# WORK ITEM:
For every record beneath this instruction, give an exact repetition, omitting images.

= Beginning of Section =

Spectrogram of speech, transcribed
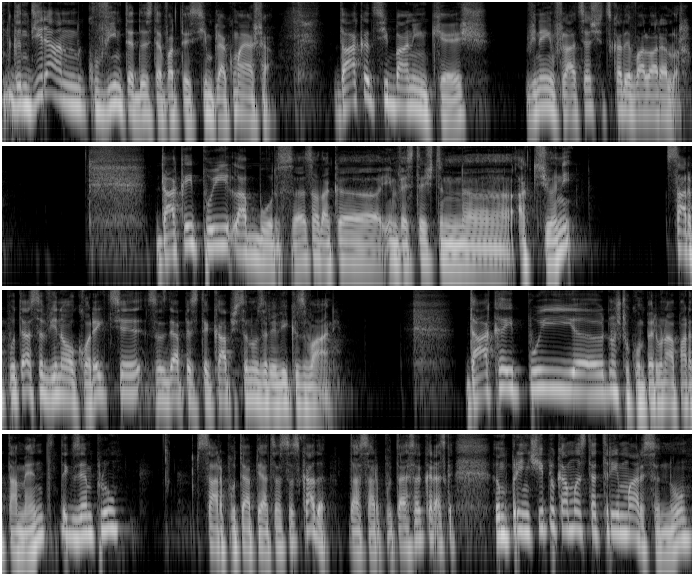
gândirea în cuvinte de astea foarte simple, acum e așa. Dacă ții bani în cash, vine inflația și îți scade valoarea lor. Dacă îi pui la bursă sau dacă investești în uh, acțiuni, s-ar putea să vină o corecție, să-ți dea peste cap și să nu-ți revii câțiva ani. Dacă îi pui, uh, nu știu, cumperi un apartament, de exemplu, s-ar putea piața să scadă, dar s-ar putea să crească. În principiu, cam astea trei mari sunt, nu?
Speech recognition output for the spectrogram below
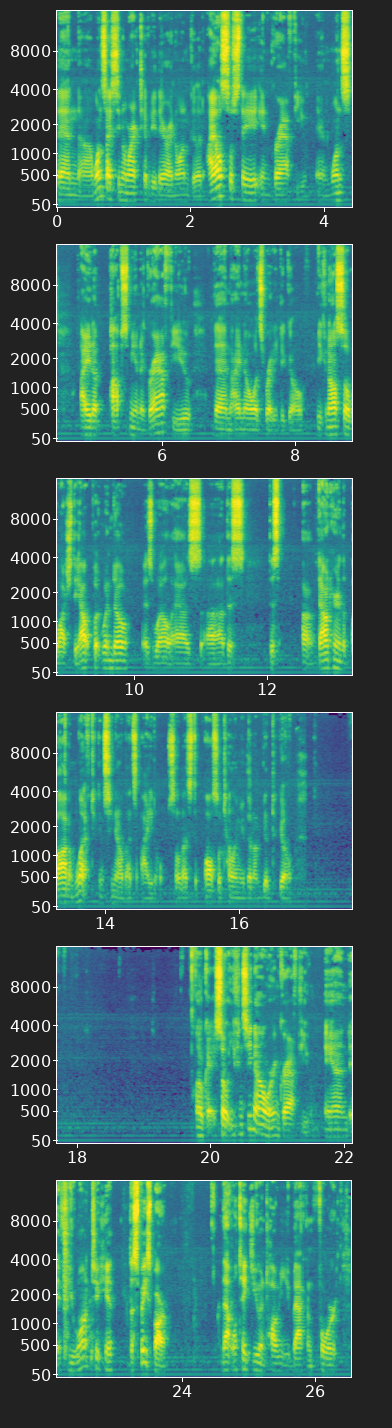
then uh, once I see no more activity there, I know I'm good. I also stay in graph view, and once IDA pops me into graph view, then I know it's ready to go. You can also watch the output window as well as uh, this, this uh, down here in the bottom left, you can see now that's idle. So that's also telling me that I'm good to go. Okay, so you can see now we're in graph view, and if you want to hit the spacebar, that will take you and toggle you back and forth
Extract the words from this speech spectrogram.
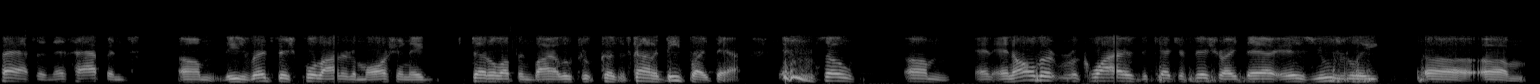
paths and this happens, um, these redfish pull out of the marsh and they settle up in Bayou because it's kind of deep right there. so, um, and and all that requires to catch a fish right there is usually, uh, um,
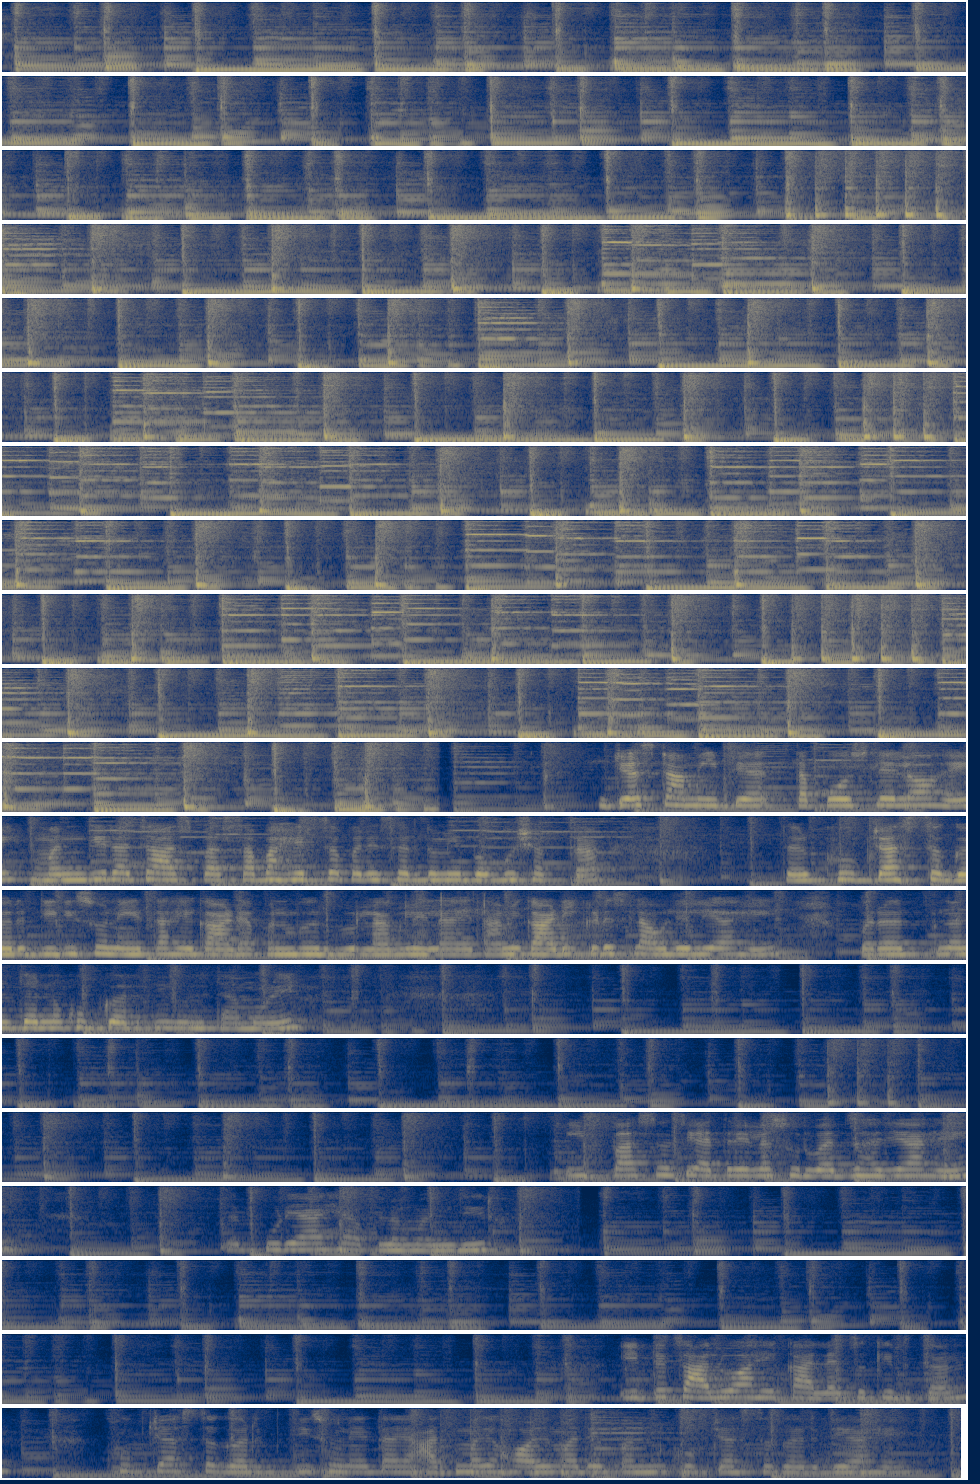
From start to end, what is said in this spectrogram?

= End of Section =

# RESULT:
Spectrogram of speech, transcribed
gândirea în cuvinte de astea foarte simple, acum e așa. Dacă ții bani în cash, vine inflația și îți scade valoarea lor. Dacă îi pui la bursă sau dacă investești în uh, acțiuni, s-ar putea să vină o corecție, să-ți dea peste cap și să nu-ți revii câțiva ani. Dacă îi pui, uh, nu știu, cumperi un apartament, de exemplu, s-ar putea piața să scadă, dar s-ar putea să crească. În principiu, cam astea trei mari sunt, nu?
Speech recognition output for the spectrogram below
then uh, once I see no more activity there, I know I'm good. I also stay in graph view, and once IDA pops me into graph view, then I know it's ready to go. You can also watch the output window as well as uh, this, this uh, down here in the bottom left, you can see now that's idle. So that's also telling me that I'm good to go. Okay, so you can see now we're in graph view, and if you want to hit the spacebar, that will take you and toggle you back and forth
Extract the words from this speech spectrogram.
paths and this happens, um, these redfish pull out of the marsh and they settle up in Bayou because it's kind of deep right there. so, um, and and all that requires to catch a fish right there is usually, uh, um,
From start to end, what is said in this spectrogram?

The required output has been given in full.